Maybe we should see the quasi-tribal state of being produced by the becoming-network, the becoming-prehuman as corresponding to pre-Oedipalized state, which Deleuze and Guattari equated with schizophrenia. If this is true, then it is the thousand molecular-Oedipuses in the Control Society that capture these deterritorialized flows, using them to drive the thousands of capitalisms, the thousand of markets, the thousands of machines that we frequently and misleadingly identify as a singular, hegemonic bloc. What would a proper political response to such a state of affairs look like? So often we deal in this fluid plane of abstraction, but reproducing them in any sort of multitudal biopolitical program remains problematic. We could follow the route of reinforcing state power, seeking regulations to curb corporate excesses? A noble move, truly, but one that resists changing on a molecular level; we continue to move inside the boundaries allotted to us by the overcodes. Green capitalism? A capitalism following a particular desiring-flow, but the same power structures continue to reproduce. But let us not fall into the dialectic of revolution vs. reform, because becoming-network means that we must find points for exodus at precisely the spaces where reterritorialization can take root, those nomadic and schizoid moments of becoming. But how?

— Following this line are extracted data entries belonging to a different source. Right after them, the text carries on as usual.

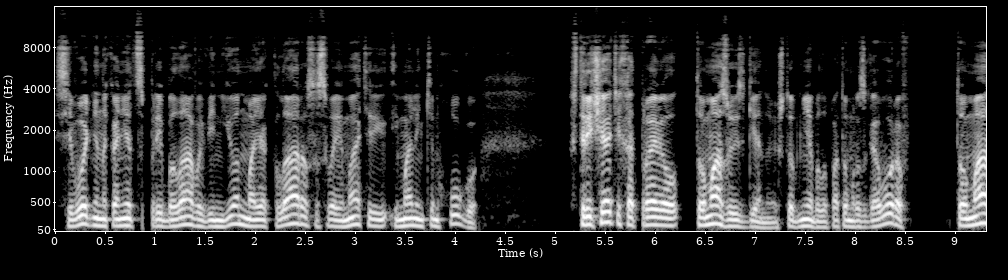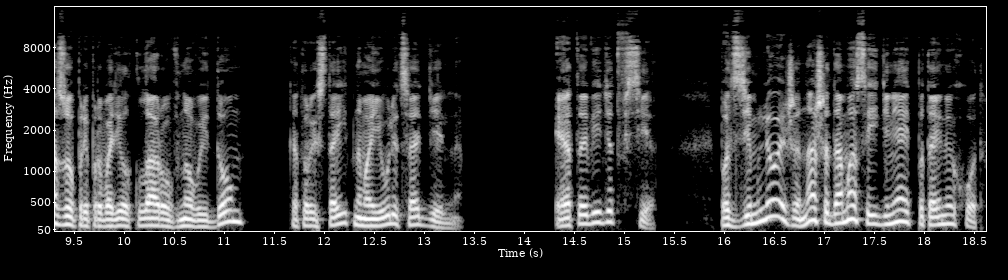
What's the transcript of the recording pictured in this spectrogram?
Сегодня, наконец, прибыла в Авиньон моя Клара со своей матерью и маленьким Хугу. Встречать их отправил Томазу из Генуи, чтобы не было потом разговоров. Томазо припроводил Клару в новый дом, который стоит на моей улице отдельно. Это видят все. Под землей же наши дома соединяет потайной ход.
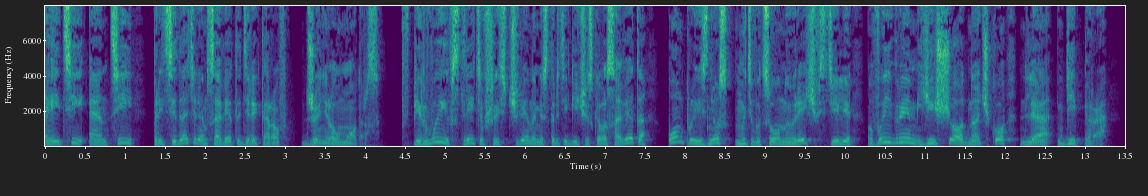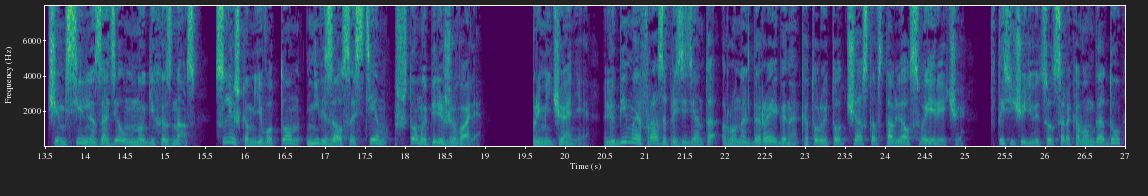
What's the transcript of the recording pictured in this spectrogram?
AT&T, председателем совета директоров General Motors. Впервые встретившись с членами стратегического совета, он произнес мотивационную речь в стиле «Выиграем еще одно очко для Гиппера», чем сильно задел многих из нас. Слишком его тон не вязался с тем, что мы переживали. Примечание. Любимая фраза президента Рональда Рейгана, которую тот часто вставлял в свои речи. В 1940 году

One possible answer (even though it is critical that there be as many answers as there are machines of control): to become schizo in the Control Society means to become viscous, to slip through the overcodes and to tap into the Body without Organs of capitalism: the physico-intellectual ecosophic living system of the human, nature, and machine.
1“Technics as Social Practice”, in Craig Buckley and Jean-Louis Violeau (ed.) Utopie: Texts and Projects, 1967 – 1978 Semiotext(e), 2011, pg. 209
2John Johnston The Allure of Machinic Life: Cybernetics, Artificial Life, and the New AI Bradford Books, 2010, pg. 66
3N. Katherine Hayles How We Became Post-Human: Virtual Bodies in Cybernetics, Literature, and Informatics University of Chicago Press, 1999, pg. 71
4Johnston The Allure of the Machinic pgs. 67-68
5Ibid, pg. 80
6Ibid, pg. 86
7Gilles Deleuze and Felix Guattari Anti-Oedipus: Capitalism and Schizophrenia Penguin Books, 2009 (reprint edition), pg. 1
8Brian Holmes “Activism/Schizoanalysis: The Articulation of Political Speech” Continental Drift http://brianholmes.wordpress.com/2013/03/31/activism-schizoanalysis/
9Gilles Deleuze and Felix Guattari A Thousand Plateaus: Capitalism and Schizophrenia University of Minnesota Press, 1986, pg. 404
10Antonio Negri Time for Revolution Continuum, 2004, pg. 245
11Michel Foucault “Society Must be Defended”: Lectures at the College de France, 1975-1976 St. Martin’s Press, 1997, pg. 242
12Michael Hardt and Antonio Negri Empire Harvard University Press, 2000, pg. 411
13Brian Massumi Parables for the Virtual: Movement, Affect, Sensation Duke University Press, 2002, pg. 128